TASK BRIEF: Your copy should repeat the data that follows exactly and contain no image.

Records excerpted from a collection

==============================

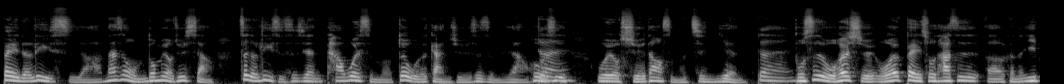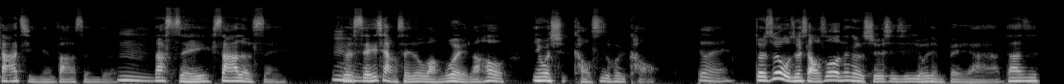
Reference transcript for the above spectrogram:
背的历史啊，但是我们都没有去想这个历史事件它为什么对我的感觉是怎么样，或者是我有学到什么经验。对，不是我会学，我会背说它是呃可能一八几年发生的。嗯，那谁杀了谁？对，谁抢谁的王位？然后因为考试会考。对。对，所以我觉得小时候那个学习其实有点悲哀啊，但是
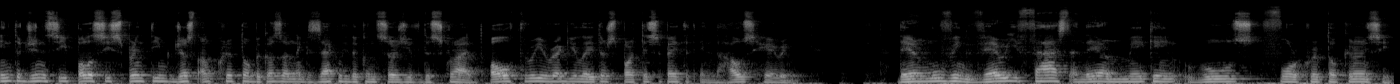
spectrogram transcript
interagency policy sprint team just on crypto because on exactly the concerns you've described. All three regulators participated in the House hearing they are moving very fast and they are making rules for cryptocurrency.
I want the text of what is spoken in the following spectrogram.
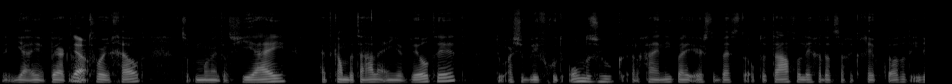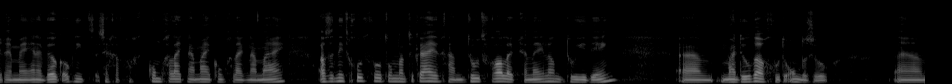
Jij werkt Ja. hard voor je geld. Dus op het moment als jij het kan betalen en je wilt dit, doe alsjeblieft goed onderzoek. Dan ga je niet bij de eerste beste op de tafel liggen. Dat zeg ik, geef ik wel altijd iedereen mee. En dan wil ik ook niet zeggen van, kom gelijk naar mij, kom gelijk naar mij. Als het niet goed voelt om naar Turkije te gaan, doe het vooral lekker in Nederland, doe je ding. Ehm, maar doe wel goed onderzoek. Ehm,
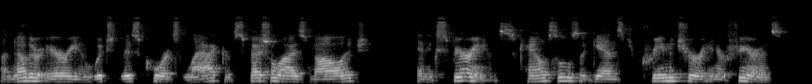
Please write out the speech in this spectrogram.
another area in which this court's lack of specialized knowledge and experience counsels against premature interference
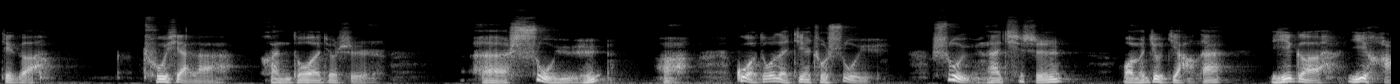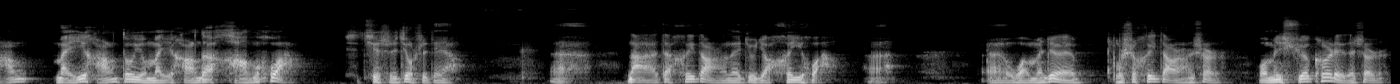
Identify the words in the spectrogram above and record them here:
这个出现了很多就是呃术语啊，过多的接触术语，术语呢，其实我们就讲的一个一行。每一行都有每一行的行话，其实就是这样。呃，那在黑道上呢，就叫黑话啊。呃，我们这不是黑道上事儿，我们学科里的事儿，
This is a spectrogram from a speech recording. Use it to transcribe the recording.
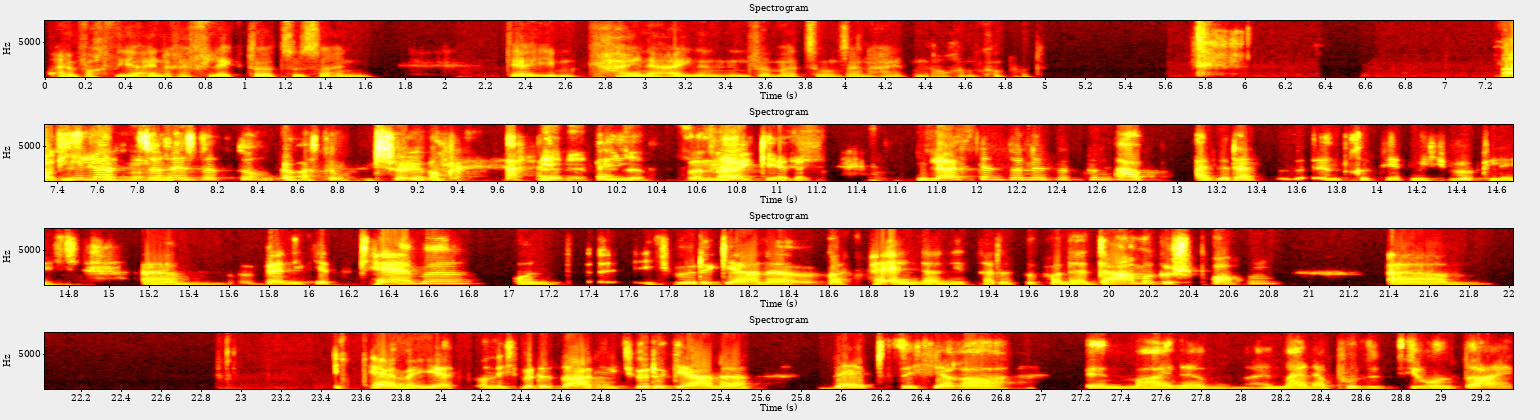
einfach wie ein Reflektor zu sein, der eben keine eigenen Informationseinheiten auch im Kopf hat. Martin, Wie läuft so eine Sitzung? Ja. Achso, Entschuldigung. Nee, nee, Bin ich so neugierig. Wie läuft denn so eine Sitzung ab? Also das interessiert mich wirklich. Ähm, wenn ich jetzt käme und ich würde gerne was verändern, jetzt hattest du von der Dame gesprochen. Ähm, ich käme jetzt und ich würde sagen, ich würde gerne selbstsicherer in meinem in meiner Position sein.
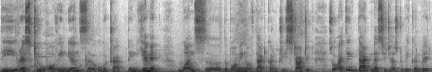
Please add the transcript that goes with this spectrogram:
the rescue of Indians uh, who were trapped in Yemen once uh, the bombing of that country started. So I think that message has to be conveyed.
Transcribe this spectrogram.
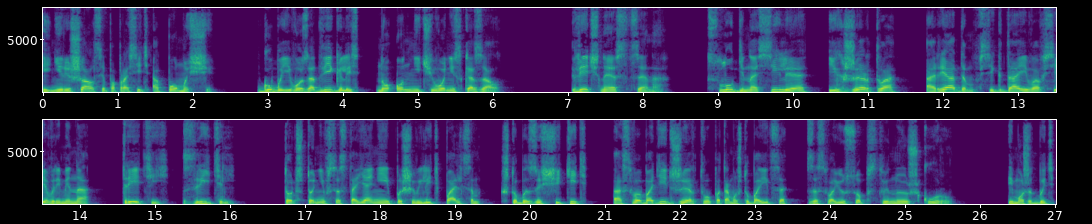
и не решался попросить о помощи. Губы его задвигались, но он ничего не сказал. Вечная сцена. Слуги насилия, их жертва, а рядом всегда и во все времена третий, зритель, тот, что не в состоянии пошевелить пальцем, чтобы защитить, освободить жертву, потому что боится за свою собственную шкуру. И, может быть,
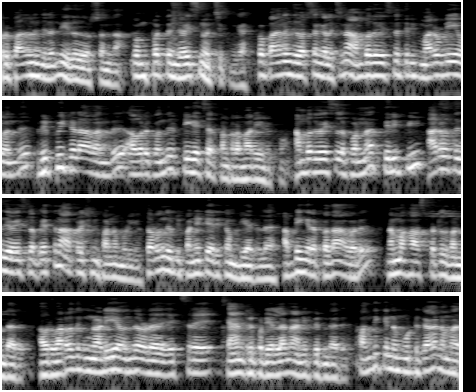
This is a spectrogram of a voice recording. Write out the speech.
ஒரு பதினஞ்சுலேருந்து இருபது வருஷம் தான் இப்போ முப்பத்தஞ்சு வயசுன்னு வச்சுக்கோங்க. இப்போ பதினஞ்சு வருஷம் கழிச்சுன்னா ஐம்பது வயசில் திருப்பி மறுபடியும் வந்து ரிப்பீட்டடாக வந்து அவருக்கு வந்து டிஹெச்ஆர் பண்ணுற மாதிரி இருக்கும். ஐம்பது வயசில் பண்ணால் திருப்பி அறுபத்தஞ்சு வயசில் எத்தனை ஆப்ரேஷன் பண்ண முடியும்? தொடர்ந்து இப்படி பண்ணிட்டே இருக்க முடியாதுல்ல? அப்படிங்கிறப்ப தான் அவர் நம்ம ஹாஸ்பிட்டல் வந்தார். அவர் வர்றதுக்கு முன்னாடியே வந்து அவரோட எக்ஸ்ரே ஸ்கேன் ரிப்போர்ட் எல்லாமே அனுப்பியிருந்தாரு. பந்திக்கிண்ண மூட்டுக்காக நம்ம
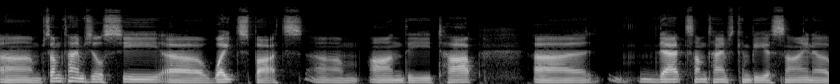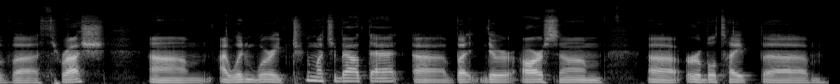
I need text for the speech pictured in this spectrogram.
um, sometimes you'll see uh, white spots um, on the top. Uh, that sometimes can be a sign of uh, thrush. Um, I wouldn't worry too much about that, uh, but there are some uh, herbal type um,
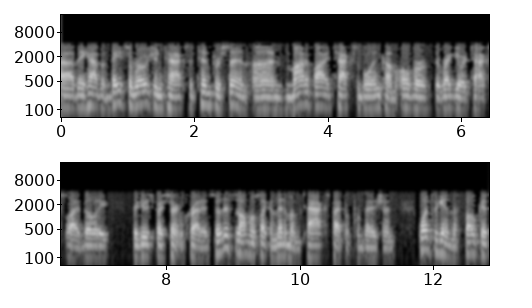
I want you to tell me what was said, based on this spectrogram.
uh, they have a base erosion tax of 10% on modified taxable income over the regular tax liability reduced by certain credits. So this is almost like a minimum tax type of provision. Once again, the focus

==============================

PROBLEM SOLUTION:
Reference transcript for the above spectrogram:
背的历史啊，但是我们都没有去想这个历史事件它为什么对我的感觉是怎么样，或者是我有学到什么经验。对，不是我会学，我会背说它是呃可能一八几年发生的。嗯，那谁杀了谁？对，谁抢谁的王位？然后因为考试会考。对。对，所以我觉得小时候那个学习其实有点悲哀啊，但是
spectrogram transcript
interagency policy sprint team just on crypto because on exactly the concerns you've described. All three regulators participated in the House hearing they are moving very fast and they are making rules for cryptocurrency.
I want the text of what is spoken in the following spectrogram.
Jij werkt Ja. hard voor je geld. Dus op het moment als jij het kan betalen en je wilt dit, doe alsjeblieft goed onderzoek. Dan ga je niet bij de eerste beste op de tafel liggen. Dat zeg ik, geef ik wel altijd iedereen mee. En dan wil ik ook niet zeggen van, kom gelijk naar mij, kom gelijk naar mij. Als het niet goed voelt om naar Turkije te gaan, doe het vooral lekker in Nederland, doe je ding. Ehm, maar doe wel goed onderzoek. Ehm,
Please write out the speech in this spectrogram.
another area in which this court's lack of specialized knowledge and experience counsels against premature interference
Identify the words in the spectrogram above and record them here:
这个出现了很多就是呃术语啊，过多的接触术语，术语呢，其实我们就讲的一个一行。每一行都有每一行的行话，其实就是这样。呃，那在黑道上呢，就叫黑话啊。呃，我们这不是黑道上事儿，我们学科里的事儿，
This is a spectrogram from a speech recording. Use it to transcribe the recording.
einfach wie ein Reflektor zu sein, der eben keine eigenen Informationseinheiten auch im Kopf hat. Martin, Wie läuft so eine Sitzung? Ja. Achso, Entschuldigung. Nee, nee, Bin ich so neugierig. Wie läuft denn so eine Sitzung ab? Also das interessiert mich wirklich. Ähm, wenn ich jetzt käme und ich würde gerne was verändern, jetzt hattest du von der Dame gesprochen. Ähm, ich käme jetzt und ich würde sagen, ich würde gerne selbstsicherer in meinem in meiner Position sein.
Please add the transcript that goes with this spectrogram:
the rescue of Indians uh, who were trapped in Yemen once uh, the bombing of that country started. So I think that message has to be conveyed.
Transcribe this spectrogram.
и не решался попросить о помощи. Губы его задвигались, но он ничего не сказал. Вечная сцена. Слуги насилия, их жертва, а рядом всегда и во все времена третий, зритель, тот, что не в состоянии пошевелить пальцем, чтобы защитить, освободить жертву, потому что боится за свою собственную шкуру. И, может быть,
This is a spectrogram of a voice recording. Write out the speech.
ஒரு பதினஞ்சுலேருந்து இருபது வருஷம் தான் இப்போ முப்பத்தஞ்சு வயசுன்னு வச்சுக்கோங்க. இப்போ பதினஞ்சு வருஷம் கழிச்சுன்னா ஐம்பது வயசில் திருப்பி மறுபடியும் வந்து ரிப்பீட்டடாக வந்து அவருக்கு வந்து டிஹெச்ஆர் பண்ணுற மாதிரி இருக்கும். ஐம்பது வயசில் பண்ணால் திருப்பி அறுபத்தஞ்சு வயசில் எத்தனை ஆப்ரேஷன் பண்ண முடியும்? தொடர்ந்து இப்படி பண்ணிட்டே இருக்க முடியாதுல்ல? அப்படிங்கிறப்ப தான் அவர் நம்ம ஹாஸ்பிட்டல் வந்தார். அவர் வர்றதுக்கு முன்னாடியே வந்து அவரோட எக்ஸ்ரே ஸ்கேன் ரிப்போர்ட் எல்லாமே அனுப்பியிருந்தாரு. பந்திக்கிண்ண மூட்டுக்காக நம்ம
I need text for the speech pictured in this spectrogram.
um, sometimes you'll see uh, white spots um, on the top. Uh, that sometimes can be a sign of uh, thrush. Um, I wouldn't worry too much about that, uh, but there are some uh, herbal type um,
I want you to tell me what was said, based on this spectrogram.
uh, they have a base erosion tax of 10% on modified taxable income over the regular tax liability reduced by certain credits. So this is almost like a minimum tax type of provision. Once again, the focus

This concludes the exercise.